*AIM OF THE TASK:* Word for word, repeat the entries, minus the pictures.

(Data excerpts)

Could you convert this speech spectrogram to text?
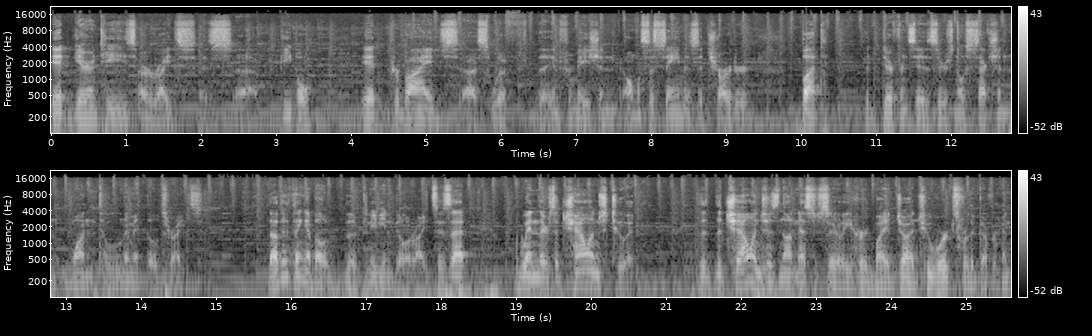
It guarantees our rights as uh, people. It provides us with the information almost the same as the charter, but the difference is there's no section 1 to limit those rights. The other thing about the Canadian Bill of Rights is that when there's a challenge to it, the, the challenge is not necessarily heard by a judge who works for the government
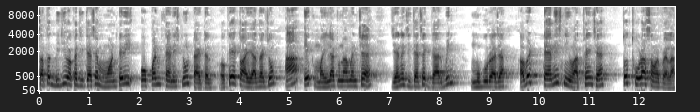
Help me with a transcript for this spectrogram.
સતત બીજી વખત જીત્યા છે મોન્ટેરી ઓપન ટેનિસનું ટાઇટલ ઓકે, તો આ યાદ રાખજો. આ એક મહિલા ટુર્નામેન્ટ છે જેને જીત્યા છે ગાર્બિન મુગુરાજા. હવે ટેનિસની વાત થઈ છે, તો થોડા સમય પહેલા.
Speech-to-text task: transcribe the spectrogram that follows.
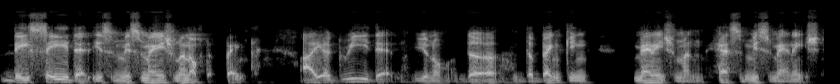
They say that it's mismanagement of the bank. I agree that you know the the banking management has mismanaged,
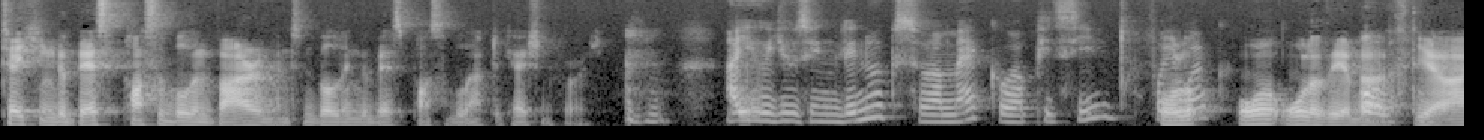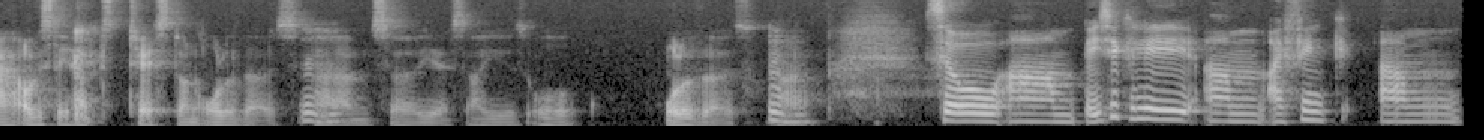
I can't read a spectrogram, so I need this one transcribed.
taking the best possible environment and building the best possible application for it. Mm-hmm. Are you using Linux or Mac or PC for all, your work? All, all of the above. Of yeah, I obviously have to test on all of those. Mm-hmm. Um, so yes, I use all all of those. Mm-hmm. Uh, so um, basically, um, I think um,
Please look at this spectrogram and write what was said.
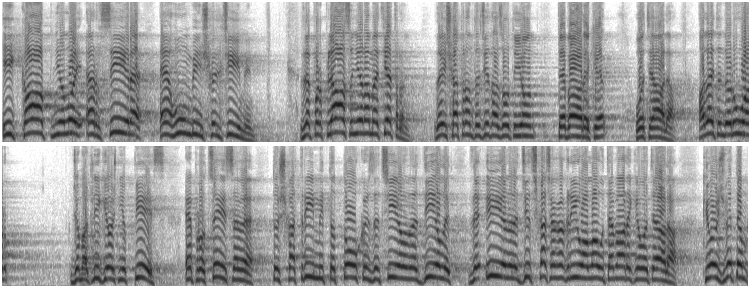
i kap një lloj errësire e humbin shkëlqimin dhe përplasen njëra me tjetrën dhe i shkatërron të gjitha Zoti jonë tebareke ve teala andaj të nderuar xhematli kjo është një pjesë e proceseve të shkatërrimit të tokës dhe qiellit dhe diellit dhe yjeve dhe gjithçka që ka kriju Allahu tebareke ve teala kjo është vetëm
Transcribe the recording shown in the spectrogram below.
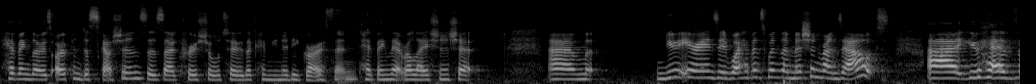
having those open discussions is uh, crucial to the community growth and having that relationship. Um, New NZ, what happens when the mission runs out? Uh, you have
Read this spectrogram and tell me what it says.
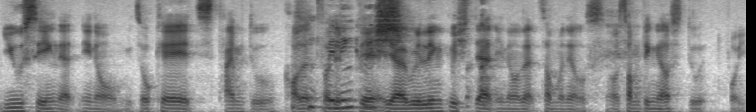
you saying that you know it's okay it's time to call it for the day yeah relinquish that you know let someone else or something else do it for you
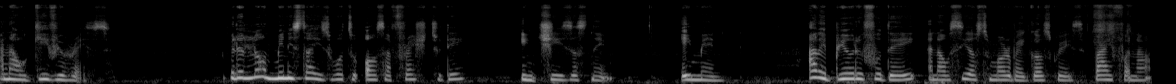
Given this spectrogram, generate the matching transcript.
And I will give you rest. May the Lord minister his word to us afresh today. In Jesus' name. Amen. Have a beautiful day, and I'll see us tomorrow by God's grace. Bye for now.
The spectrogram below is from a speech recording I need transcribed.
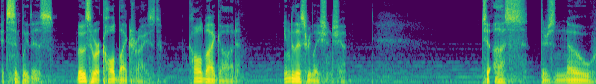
It's simply this those who are called by Christ, called by God into this relationship, to us, there's no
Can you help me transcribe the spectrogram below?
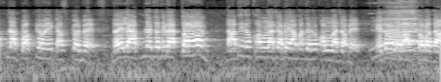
আপনার পক্ষে হয়ে কাজ করবে। নইলে আপনি যদি ব্যর্থ হন দাবিরও কল্লা যাবে, আমাদেরও কল্লা যাবে। এটা হলো বাস্তবতা।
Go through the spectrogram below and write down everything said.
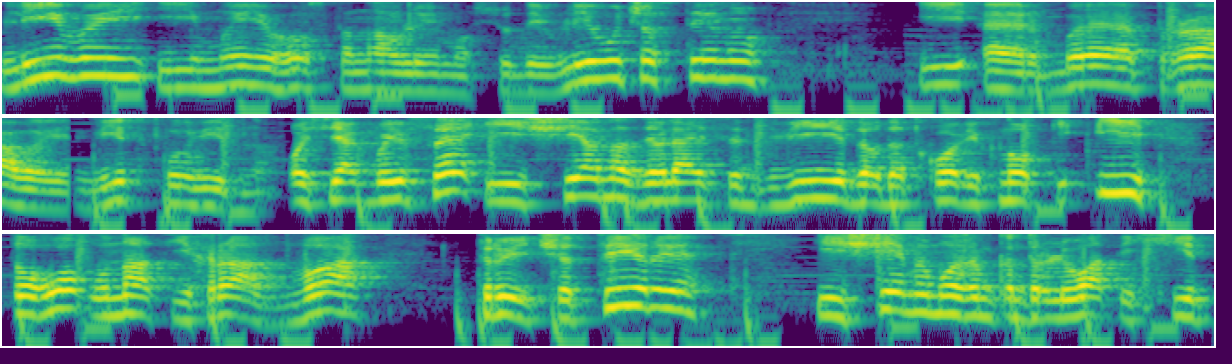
лівий, і ми його встановлюємо сюди в ліву частину. І RB правий, відповідно. Ось якби і все. І ще в нас з'являються дві додаткові кнопки. І того у нас їх раз, два, три, чотири. І ще ми можемо контролювати хід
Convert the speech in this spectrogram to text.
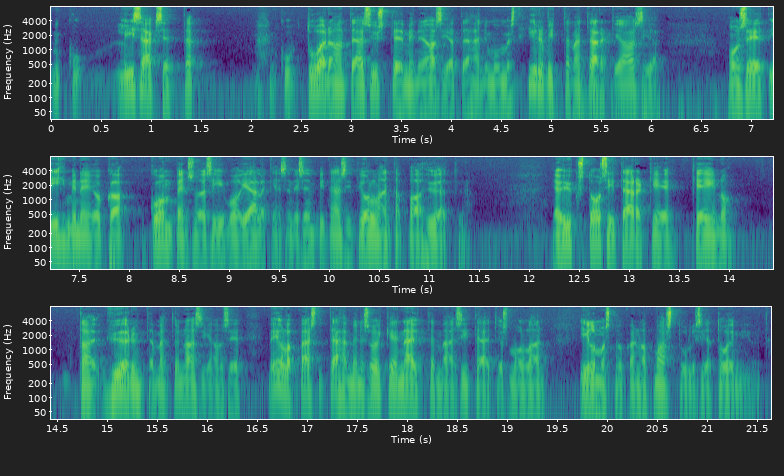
niin lisäksi, että kun tuodaan tämä systeeminen asia tähän, niin mun mielestä hirvittävän tärkeä asia on se, että ihminen, joka kompensoi siivoo jälkeensä, niin sen pitää sitten jollain tapaa hyötyä. Ja yksi tosi tärkeä keino tai hyödyntämätön asia on se, että me ei olla päästy tähän mennessä oikein näyttämään sitä, että jos me ollaan ilmaston kannalta vastuullisia toimijoita.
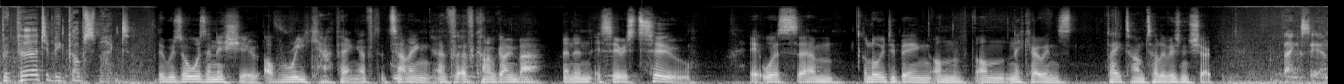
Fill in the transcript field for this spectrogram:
Prepare to be gobsmacked. There was always an issue of recapping, of telling, of, of kind of going back. And in series two, it was um, Lloydy being on the, on Nick Owen's daytime television show. Thanks, Ian.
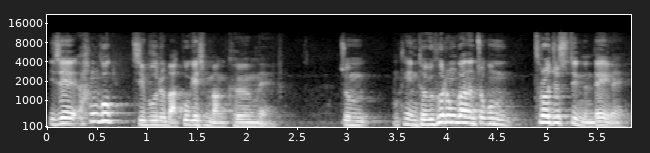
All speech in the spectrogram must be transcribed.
이제 한국 지부를 맡고 계신 만큼 네. 좀 인터뷰 흐름과는 조금 틀어줄 수도 있는데 네.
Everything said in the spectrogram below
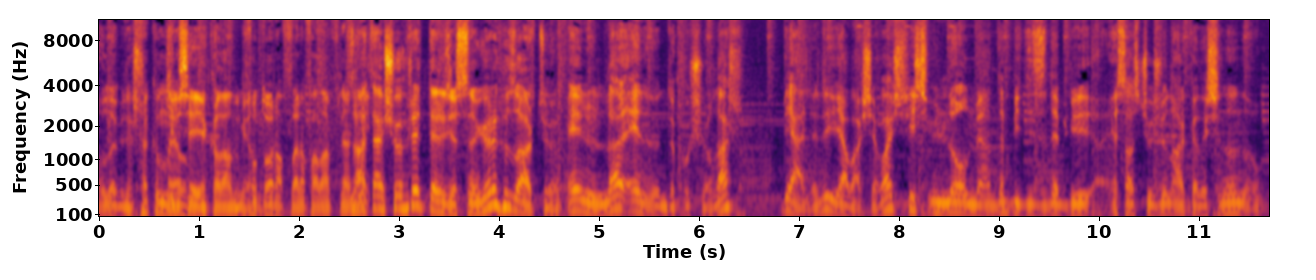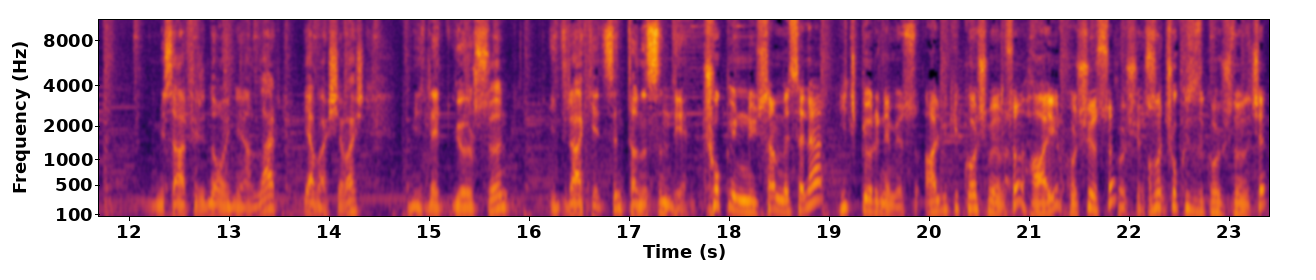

*REPLY:*
Could you convert this speech spectrogram to text?
It guarantees our rights as uh, people. It provides us with the information almost the same as the charter, but the difference is there's no section 1 to limit those rights. The other thing about the Canadian Bill of Rights is that when there's a challenge to it, the, the challenge is not necessarily heard by a judge who works for the government
Help me with a transcript for this spectrogram.
સતત બીજી વખત જીત્યા છે મોન્ટેરી ઓપન ટેનિસનું ટાઇટલ ઓકે, તો આ યાદ રાખજો. આ એક મહિલા ટુર્નામેન્ટ છે જેને જીત્યા છે ગાર્બિન મુગુરાજા. હવે ટેનિસની વાત થઈ છે, તો થોડા સમય પહેલા.
Speech-to-text task: transcribe the spectrogram that follows.
They say that it's mismanagement of the bank. I agree that you know the the banking management has mismanaged,
I can't read a spectrogram, so I need this one transcribed.
taking the best possible environment and building the best possible application for it. Mm-hmm. Are you using Linux or Mac or PC for all, your work? All, all of the above. Of yeah, I obviously have to test on all of those. Mm-hmm. Um, so yes, I use all all of those. Mm-hmm. Uh, so um, basically, um, I think um,
Please look at this spectrogram and write what was said.
i kap një lloj errësire e humbin shkëlqimin dhe përplasen njëra me tjetrën dhe i shkatërron të gjitha Zoti jonë tebareke ve teala andaj të nderuar xhematli kjo është një pjesë e proceseve të shkatërrimit të tokës dhe qiellit dhe diellit dhe yjeve dhe gjithçka që ka kriju Allahu tebareke ve teala kjo është vetëm
Transcribe the recording shown in the spectrogram below.
having those open discussions is uh, crucial to the community growth and having that relationship. Um, New NZ, what happens when the mission runs out? Uh, you have
Read this spectrogram and tell me what it says.
you saying that you know it's okay it's time to call it for the day yeah relinquish that you know let someone else or something else do it for you
Given this spectrogram, generate the matching transcript.
And I will give you rest. May the Lord minister his word to us afresh today. In Jesus' name. Amen. Have a beautiful day, and I'll see us tomorrow by God's grace. Bye for now.
The spectrogram below is from a speech recording I need transcribed.
It's simply this those who are called by Christ, called by God into this relationship, to us, there's no
Can you help me transcribe the spectrogram below?
আপনার পক্ষে হয়ে কাজ করবে। নইলে আপনি যদি ব্যর্থ হন দাবিরও কল্লা যাবে, আমাদেরও কল্লা যাবে। এটা হলো বাস্তবতা।
Go through the spectrogram below and write down everything said.
лівий, і ми його встановлюємо сюди в ліву частину. І RB правий, відповідно. Ось якби і все. І ще в нас з'являються дві додаткові кнопки. І того у нас їх раз, два, три, чотири. І ще ми можемо контролювати хід
Convert the speech in this spectrogram to text.
niin lisäksi, että kun tuodaan tämä systeeminen asia tähän, niin mun mielestä hirvittävän tärkeä asia on se, että ihminen, joka kompensoi siivoo jälkeensä, niin sen pitää sitten jollain tapaa hyötyä. Ja yksi tosi tärkeä keino tai hyödyntämätön asia on se, että me ei olla päästy tähän mennessä oikein näyttämään sitä, että jos me ollaan ilmaston kannalta vastuullisia toimijoita.
Fill in the transcript field for this spectrogram:
Prepare to be gobsmacked. There was always an issue of recapping, of telling, of, of kind of going back. And in series two, it was um, Lloydy being on the, on Nick Owen's daytime television show. Thanks, Ian.
All speech in the spectrogram must be transcribed.
이제 한국 지부를 맡고 계신 만큼 네. 좀 인터뷰 흐름과는 조금 틀어줄 수도 있는데 네.
Everything said in the spectrogram below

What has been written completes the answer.